Global markets strong due to ECB quantitative easing and GE plans
S&P 500 near record high with European equities at 15-year peaks
A general view of Madrid’s stock market. Investors have been emboldened by the prospect of an economic recovery as the European Central Bank’s €1.1 trillion quantitative easing policy suppresses borrowing costs and cheapens the single currency. Photograph: Juan Carlos Hidalgo/EPA
Global stock markets ended the week with the S&P 500 back within striking distance of its record high, European equities at 15-year peaks and the Nikkei 225 in Tokyo briefly climbing back above 20,000 for the first time since 2000.
Investors have poured record amounts of money into euro-zone equities over recent months, emboldened by the prospect of an economic recovery as the European Central Bank’s €1.1 trillion quantitative easing policy suppresses borrowing costs and cheapens the single currency.
With the ECB’s €60 billion of monthly bond purchases starting only last month, investors are mindful that the euro-zone equity rally has further room to run, given the stellar performance of US shares in recent years when the Federal Reserve was the largest buyer of government debt.
Wall Street’s latest push higher came as General Electric unveiled plans to sell the bulk of its finance arm and return up to $90 billion (€85bn) to shareholders through stock buybacks and dividend increases over the next three years.
By midday in New York, the S&P 500 equity index was up 0.5 per cent at 2,100, leaving it about 0.8 per cent below last month’s record close and putting it on track for a weekly gain of 1.6 per cent. GE shares were up 8 per cent.
The news from GE helped equity bulls shrug aside worries about first-quarter corporate earnings and the renewed appreciation of the dollar. Energy stocks got a lift from a 1.8 per cent rise for Brent crude oil to $57.58 a barrel – leaving it nearly 5 per cent up over the week.
On this side of the Atlantic, the FTSEurofirst 300 index rose 0.9 per cent to its highest finish since October 2000 – up 3.7 per cent over the holiday-shortened week – while the Xetra Dax in Frankfurt and London’s FTSE 100 both ended at record peaks.

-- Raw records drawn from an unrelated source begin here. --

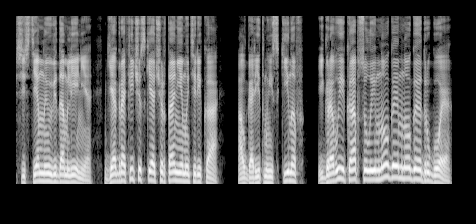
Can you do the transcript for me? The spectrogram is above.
Системные уведомления, географические очертания материка, алгоритмы скинов, игровые капсулы и многое-многое другое.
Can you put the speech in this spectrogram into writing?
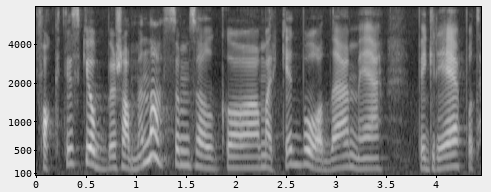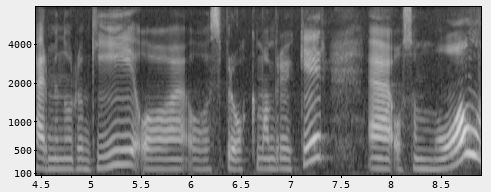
faktisk jobber sammen da, som salg og marked. Både med begrep og terminologi og, og språket man bruker. Eh, også mål,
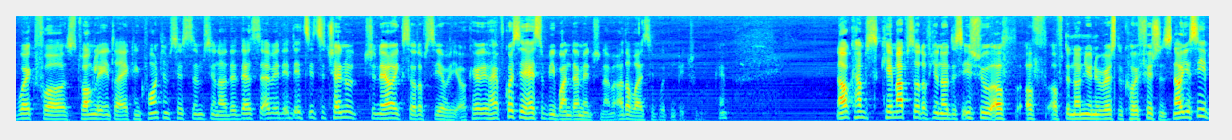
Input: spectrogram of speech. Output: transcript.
work for strongly interacting quantum systems. You know, there's, I mean, it, it's, it's a general, generic sort of theory. Okay, of course it has to be one mean, otherwise it wouldn't be true. Okay. Now comes came up sort of you know this issue of of, of the non-universal coefficients. Now you see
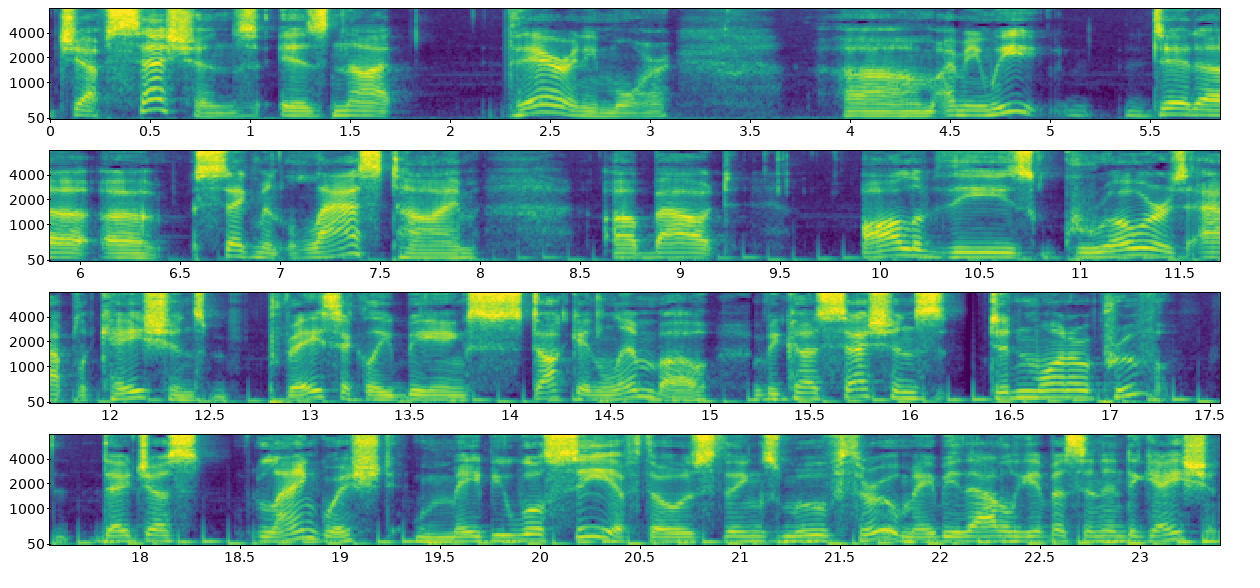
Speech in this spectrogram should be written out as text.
Jeff Sessions is not there anymore. Um, I mean, we did a, a segment last time about all of these growers' applications basically being stuck in limbo because Sessions didn't want to approve them. They just languished. Maybe we'll see if those things move through. Maybe that'll give us an indication.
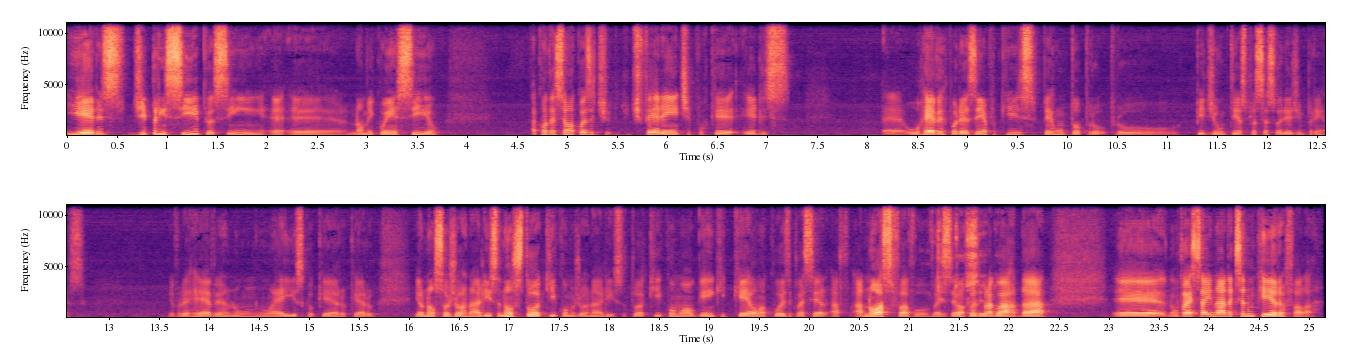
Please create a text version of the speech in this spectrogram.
e eles, de princípio, assim, é, é, não me conheciam. Aconteceu uma coisa diferente, porque eles é, o Hever, por exemplo, quis, perguntou pro, pro pedir um texto para assessoria de imprensa. Eu falei, Hever, não, não é isso que eu quero. Eu quero. Eu não sou jornalista, não estou aqui como jornalista. Estou aqui como alguém que quer uma coisa que vai ser a, a nosso favor. Vai de ser uma coisa para guardar. É, não vai sair nada que você não queira falar.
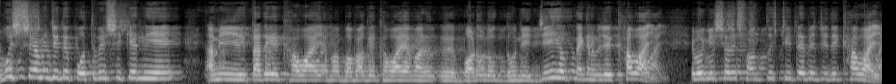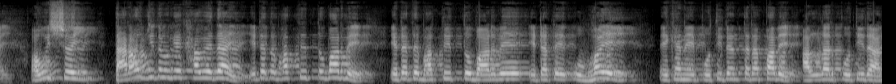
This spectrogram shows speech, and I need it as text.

In Japan, the Nikkei touched 20,006 before turning tail and finishing 0.2 per cent lower at 19,907, although it rose 2.4 per cent over the five-day period. Hong Kong stocks made notable gains this week, with the Hang Seng’s 1.2 per cent gain on Friday giving a three-day advance of 7.9 per cent.
US market participants appear to have taken the view that last week’s unexpectedly soft employment report for March – which showed the first sub-200,000 monthly rise in non-farm payrolls in a year – was not the beginning of a trend.
The dollar, which fell sharply in the wake of the jobs data, was up 0.2 per cent against a basket of currencies on Friday, giving it a five-day rise of 2.9 per cent and putting it back in sight of a recent 12-year high. The euro was down 0.6 per cent on the day at $1.0596, after touching $1.10 a week ago.
There was a view in some quarters that the weak US jobs number might have been due to companies struggling to hire the right people after more than four years of solid employment growth and declining unemployment rates.
“If that is so, we should start to see more evidence of wage growth picking up in the months ahead,” said Chris Iggo at Axa Investment Managers.
“It would be ironic if a weaker data point on employment growth was a signal that the economy was close to full employment and that interest rate hikes should start soon.”
The US government bond market moved to price in the prospect of higher US rates. The yield on the 10-year Treasury, although down 2 basis points at 1.94 per cent on Friday, was up 10 basis points over the week. The two-year yield, steady on the day at 0.54 per cent, was 6bp higher than a week earlier.
Meanwhile, the German 10-year Bund yield hit a record low of 0.14 per cent this week before pulling back to 0.16 per cent, flat on the day and 2 basis points down over the five-day period.
A quarter of euro-zone government bonds now trade with a negative yield, creating a powerful incentive for investors to own shares that pay a higher dividend. The declining value of the euro, which has fallen 12 per cent this year, also provides a boost for euro-zone companies that rely on foreign-based revenues, providing a notable tailwind for large multinationals such as Merck, BASF, Volkswagen, Adidas, Peugeot and Airbus.
Switzerland broke new ground this week by becoming the first nation to issue 10-year debt with a negative yield.
– Copyright The Financial Times Limited 2015